Chelsea Flower Show hosts first wedding with same-sex couple
The Chelsea Flower Show has hosted its first wedding, between the RHS ambassador for inclusivity and variety and his husband.
Manoj Malde and Clive Gillmor held a standard HinduIndian wedding within the RHS and Eastern Eye Garden of Unity, which Malde designed himself.
It was additionally the first time the present hosted a same-sex marriage, which was legalised within the UK in 2014.
Surrounded by crops together with Japanese cherry, cardoon and oregano, with floral beads and decorations dangling from pink and orange beams, the couple married in entrance of a colourfully-dressed crowd of onlookers, family and friends.
Recorded music from a sitar and flute wafted over the wooden smoke from a fireplace pit within the centre of the backyard whereas bees bobbed among the many flowers.
James Alexander-Sinclair, an RHS decide who launched the ceremony, instructed company to bless the kalash, a steel pot with a coconut on high which additionally held the rings, whereas the the now-married couple walked across the hearth.
After donning white floral garlands, the couple stated their vows with Kensington and Chelsea registrar Steven Lord officiating.
Speaking to the PA information company after the ceremony, Alexander-Sinclair stated: “It’s a Chelsea first and Chelsea one-off – it’s not something you expect to happen at a flower show.

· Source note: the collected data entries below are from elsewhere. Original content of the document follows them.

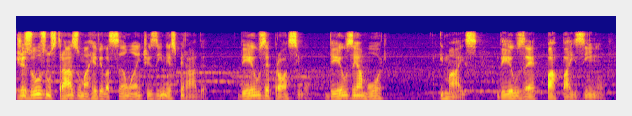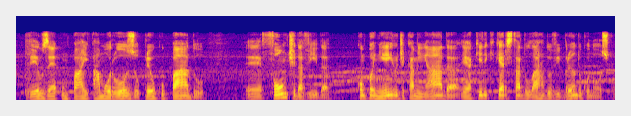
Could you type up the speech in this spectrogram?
Jesus nos traz uma revelação antes inesperada. Deus é próximo, Deus é amor. E mais, Deus é papaizinho. Deus é um pai amoroso, preocupado, é, fonte da vida, companheiro de caminhada, é aquele que quer estar do lado, vibrando conosco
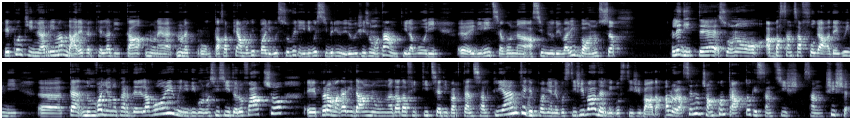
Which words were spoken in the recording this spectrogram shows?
e continui a rimandare perché la ditta non è, non è pronta. Sappiamo che poi di, periodo, di questi periodi dove ci sono tanti lavori eh, edilizia con a seguito dei vari bonus, le ditte sono abbastanza affogate, quindi eh, te, non vogliono perdere lavori, quindi dicono sì sì te lo faccio, eh, però magari danno una data fittizia di partenza al cliente che poi viene posticipata e riposticipata. Allora, se non c'è un contratto che sancisce, sancisce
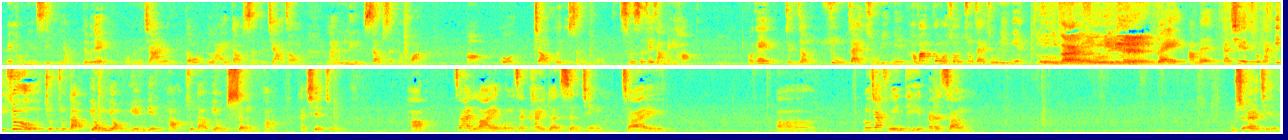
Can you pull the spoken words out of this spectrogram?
梅红也是一样，对不对？我们的家人都来到神的家中来领受神的话，啊，过教会的生活。是不是非常美好？嗯，OK，这个叫做住在主里面，好吗？跟我说住在主里面，住在主里面。对，阿门。感谢主，那一住就住到永永远远，哈，住到永生，哈，感谢主。好，再来，我们再看一段圣经，在呃，路加福音第二章五十二节。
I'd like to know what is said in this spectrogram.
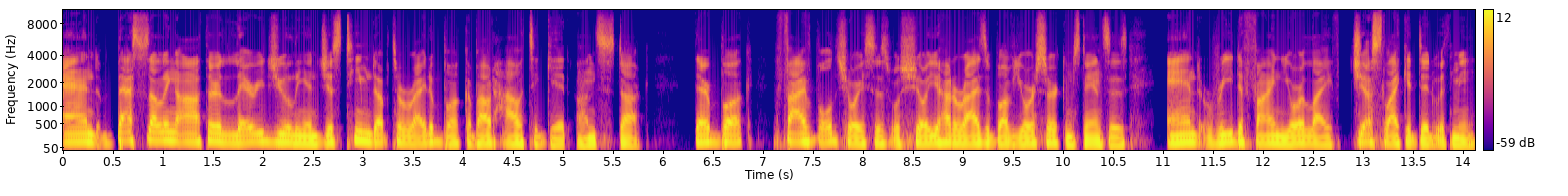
and best-selling author Larry Julian, just teamed up to write a book about how to get unstuck. Their book, Five Bold Choices, will show you how to rise above your circumstances and redefine your life just like it did with me.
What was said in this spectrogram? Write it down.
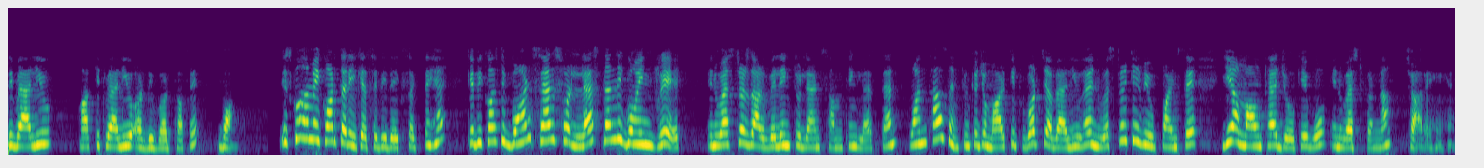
the value market value or the worth of a bond اس کو ہم ایک اور طریقے سے بھی دیکھ سکتے ہیں کہ because the bond sells for less than the going rate are willing to lend something less than one thousand کیونکہ جو مارکیٹ ورتھ یا ویلو ہے انویسٹر کے ویو پوائنٹ سے یہ اماؤنٹ ہے جو کہ وہ انویسٹ کرنا چاہ رہے ہیں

“Isn’t it a glorious idea? Somebody who actually designs this garden about bringing people together, and then gets married on it. It’s just a really nice way to connect the whole thing together.”
The Eastern Eye backyard accommodates Asian fruit and greens to have fun Asian family cooking and drought-resistant crops to signify the UK’s more and more sizzling summers.

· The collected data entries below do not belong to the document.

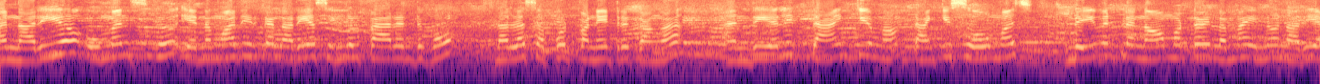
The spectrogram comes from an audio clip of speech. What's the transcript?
அண்ட் நிறைய உமன்ஸ்க்கு என்ன மாதிரி இருக்க நிறைய சிங்கிள் பேரண்ட்டுக்கும் நல்லா சப்போர்ட் பண்ணிகிட்ருக்காங்க இருக்காங்க. And really thank you ma'am thank you so much இந்த ஈவெண்ட்டில் நான் மட்டும் இல்லாமல் இன்னும் நிறைய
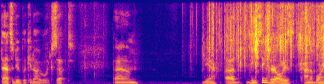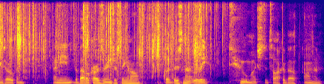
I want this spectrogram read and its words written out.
That's a duplicate I will accept. Um, yeah, uh, these things are always kind of boring to open. I mean, the battle cards are interesting and all, but there's not really too much to talk about on them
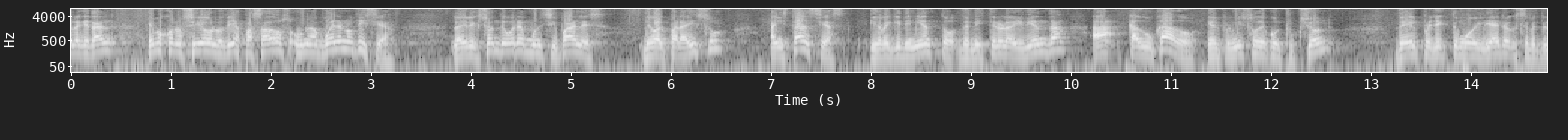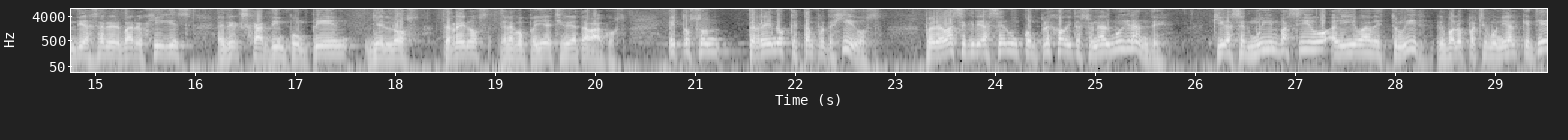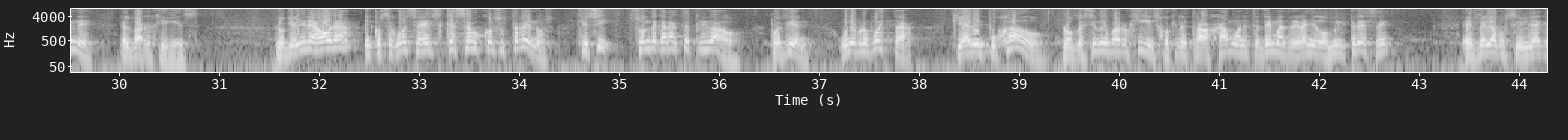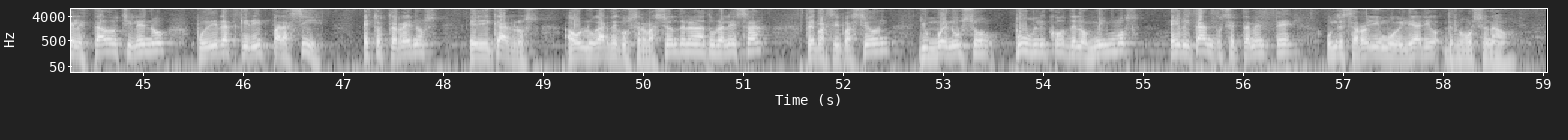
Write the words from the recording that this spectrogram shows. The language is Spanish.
Hola, ¿qué tal? Hemos conocido los días pasados una buena noticia. La Dirección de Obras Municipales de Valparaíso, a instancias y requerimiento del Ministerio de la Vivienda, ha caducado el permiso de construcción del proyecto inmobiliario que se pretendía hacer en el barrio Higgins, en el ex Jardín Pumpín y en los terrenos de la compañía Chilena Tabacos. Estos son terrenos que están protegidos, pero además se quería hacer un complejo habitacional muy grande, que iba a ser muy invasivo e iba a destruir el valor patrimonial que tiene el barrio Higgins. Lo que viene ahora, en consecuencia, es qué hacemos con esos terrenos, que sí, son de carácter privado. Pues bien, una propuesta que han empujado los vecinos de Barrio Higgins, con quienes trabajamos en este tema desde el año 2013, es ver la posibilidad que el Estado chileno pudiera adquirir para sí estos terrenos dedicarlos a un lugar de conservación de la naturaleza, de participación y un buen uso público de los mismos, evitando ciertamente un desarrollo inmobiliario desproporcionado.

It can also be paved with hexagonal slabs which signify a damaged society, Malde instructed the RHS.
He added: “But when a broken society comes together, it is stronger. So those slabs, although they are separated, together they act as a path, representing that stronger society.”
Malde, who was born in Mombasa, Kenya, desires to open up gardening to individuals who have historically been excluded.
He stated planting meals and highlighting numerous tales will assist to draw a larger number of folks and that in his backyard there are posts with messages in Braille in order that blind folks can take pleasure in it.
Alexander-Sinclair stated: “Chelsea has been about a lot of things over the years, but it’s really about everybody coming together and looking at something that they love and that they enjoy, which is gardening and flowers and the natural world and loving each other.
“So that’s pretty much what that was all about.
“It shows that something that has been previously thought to be rather sort of stuffy and elitist is actually here for everybody.
“Gardening is there for everybody enjoy.”